Guest Friendship

Homer makes great play on the theme of guest friendship and the role of the host to maintain hospitality to his guest or 'xenos'. This is hardly unusual, since Homer himself would probably been a travelling minstrel (rhapsode) himself, singing his version of the traditional epic songs of the wanderings of Odysseus. As such, he would have been reliant on the generosity of his patron, thus making the inclusion of a theme of the morality of hospitality an attractive one. Perhaps this influenced the plot at Book XXII, where Odysseus spares the bard Phemius amid the slaughter, although of course this is no more than speculation.

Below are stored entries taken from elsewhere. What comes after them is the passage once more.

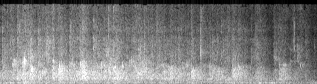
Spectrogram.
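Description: crowd, audience clapping hands

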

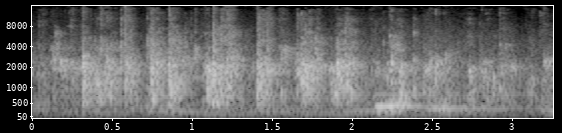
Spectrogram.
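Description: crowd, round of applause

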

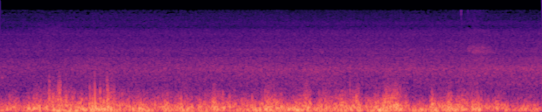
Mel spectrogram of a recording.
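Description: nature, strong wind blowing outdoors

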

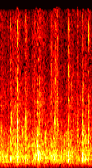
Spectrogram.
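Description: crowd, audience clapping hands

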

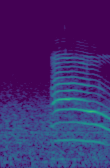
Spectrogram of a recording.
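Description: animal, cat meowing

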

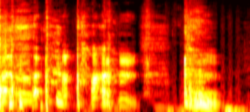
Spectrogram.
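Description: human body sound, coughing

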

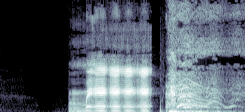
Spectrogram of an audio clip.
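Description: animal, goat bleating

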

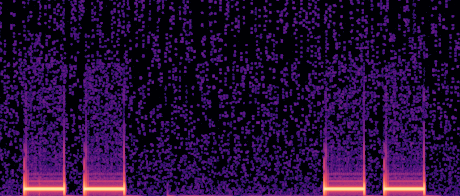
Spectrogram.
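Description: signal or alarm, telephone call tone

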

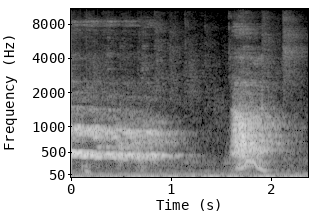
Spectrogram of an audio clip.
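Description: animal, dog howling

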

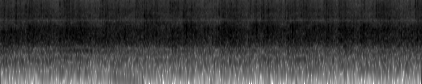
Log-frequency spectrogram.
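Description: crowd, audience applause

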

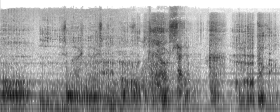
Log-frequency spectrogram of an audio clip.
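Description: animal, big cat roaring

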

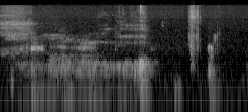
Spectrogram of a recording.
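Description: food or drink, sipping and swallowing wine

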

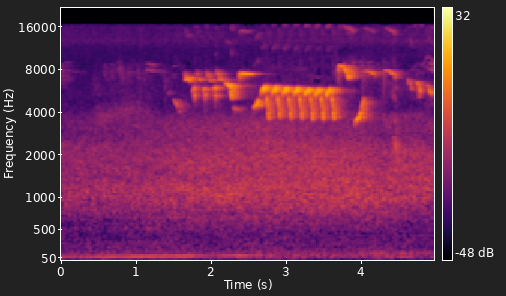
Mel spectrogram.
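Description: bird, bird song

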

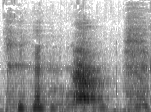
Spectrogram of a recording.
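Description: animal, dog barking

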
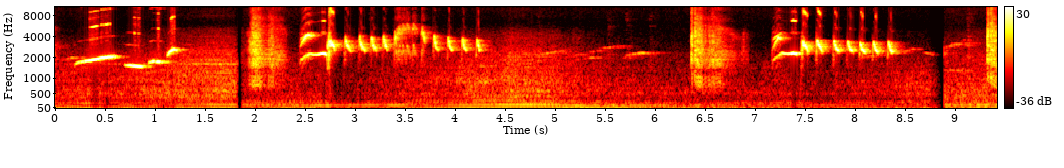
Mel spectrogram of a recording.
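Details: White-rumped shama song played to stir another shama to sing: chirped whistles, then two bursts of rapid repeated bright notes, with sharp clicks and pauses between phrases.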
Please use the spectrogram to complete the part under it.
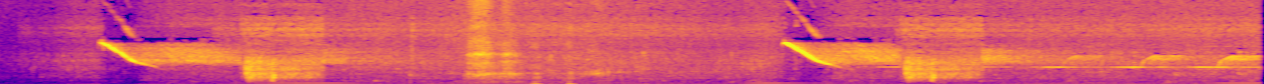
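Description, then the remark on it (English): A musk duck's mating call with a splash as it kicks its feet out, heard twice a few seconds apart: a sharp sweeping note and watery burst with a low hollow tone, while other birds call faintly in the background. “Now, when it's in its mating thing, you'll hear that call with a splash when it kicks its feet out.”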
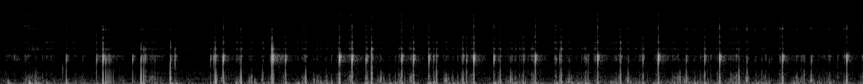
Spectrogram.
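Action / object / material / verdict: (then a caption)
scrape / carved wooden frog guiro / wood / none. A small hollow carved wooden frog guiro with a ridged back is held in the hand while a wooden stick scrapes along its ridges and taps its body. Dry, rapid clicks and short knocks with a hollow woody tone around 1.4 kHz die away almost instantly, and the louder taps recur at a steady pace over soft scraping.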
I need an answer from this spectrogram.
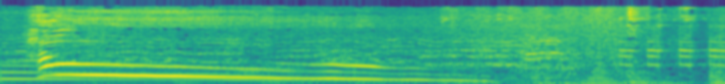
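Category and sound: animal, wolf howling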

The highly civilised and courteous Phaeacians are contrasted and juxtaposed with the brutal and savage Cyclops Polyphemus. We have few sympathies with the conduct of the Suitors, whether we think they deserve their fate or not, for they continually trample on the most basic tenets of 'xenia'. In this aspect of their behaviour they are contrasted with Eumaeus, who not only maintains a pious attitude towards his 'xenos', but is also outraged at having to provide the profligate Suitors with his master's pigs, which is of course a violation of the normal codes of guest-friendship. The abuse of these customs and kindnesses is revealed by Aeolus' attitude when he sees Odysseus and his companions for the second time, after they have wasted his gift of the winds (Book X). They are cursed by the gods for their stupidity; further punishment is inflicted upon the Greeks when they slaughter the oxen of the Sun while staying on the island of Thesprotia, over which Helios is lord.

These numerous references to guest-friendship indicate that it was a central tenet of Greek custom, at least in terms of the eighth century's conception of the heroic world, and probably in the social structures of that time as well, when Homer probably wrote his epic down. In fact, it was of such importance that it is essential in any explanation of whether the Suitors 'deserve' their fate. To modern eyes, their slaughter by Odysseus has often seemed brutal and excessive, but this is to underestimate the significance of 'xenia' in the heroic society that Homer evokes, a society which must have had at least some relevance to his own.